NCJ Number
228277
Date Published
Author(s)
Finn-Aage Esbensen
Agencies
NIJ-Sponsored
Publication Type
Program/Project Evaluation
Grant Number(s)
2003-JN-FX-0003
Annotation
This report presents the methodology and findings of the process and outcome evaluation of the school-based Teens, Crime, and the Community and Community Works (TCC/CW) program, which is a law-related classroom curriculum intended to prevent teen victimization and delinquency; engage youth in education and positive action; increase knowledge about crime, victimization, and crime prevention; and increase bonds between youth and community and school.
Abstract

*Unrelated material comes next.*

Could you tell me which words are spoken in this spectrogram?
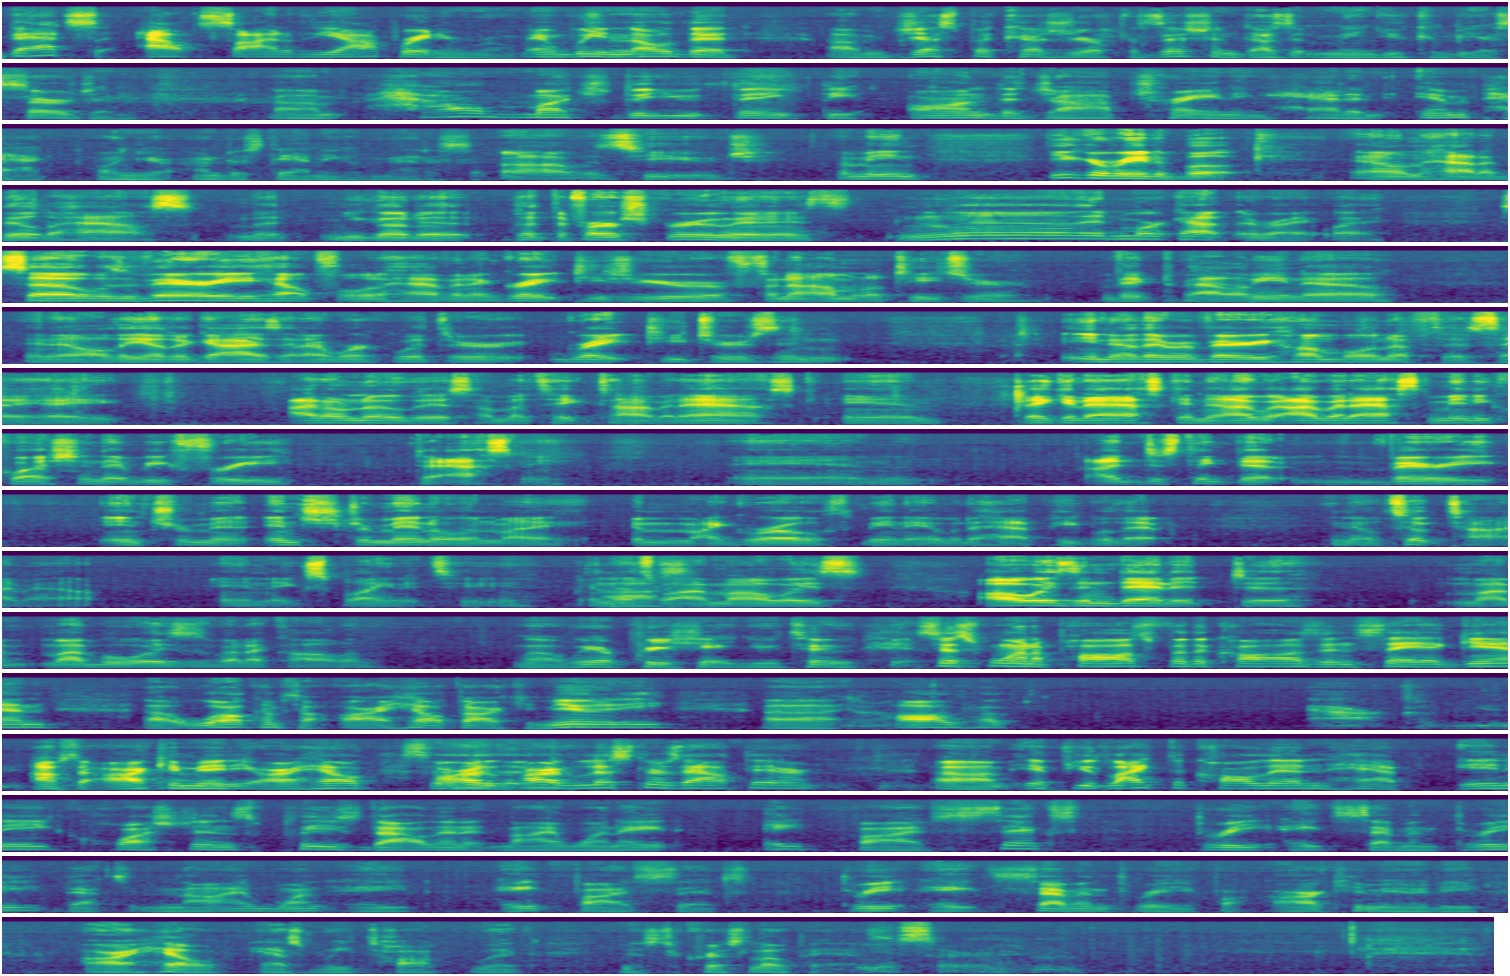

The process evaluation determined that of the 15 schools in 9 cities in 4 States, only 4 of the schools complied with the minimum standards for how the program was to be implemented. The process evaluation found that the TCC/CW training generally failed to provide trainees with the necessary skills for teaching the program, and approximately 100 observations of classroom program delivery concluded that the program was not adequately implemented in terms of dosage, program adherence, and quality. Consequently, it was not surprising that the outcome evaluation, based on three data waves of student surveys, found an absence of the intended program effects. Given these disappointing results of the process and outcome evaluation, a change in evaluation design was proposed. One strategy of the redesigned evaluation was to focus on reasons for failure in program implementation, and a second strategy maximized the student data already collected by preparing several additional papers on the program's impact on diverse student populations (age and ethnicity). The process evaluation consisted of interviews, questionnaires, and observations of training and program delivery. The outcome evaluation involved a quasi-experimental five-wave panel study of public school students that began in the fall of 2004. Approximately 1,700 students representing 98 classrooms in the 15 schools were surveyed 3 times with pretests and posttests as well as a 1-year follow-up survey. 8 tables, 53 references, and 6 appendixes with supplementary information and evaluation tools
Date Created: September 28, 2009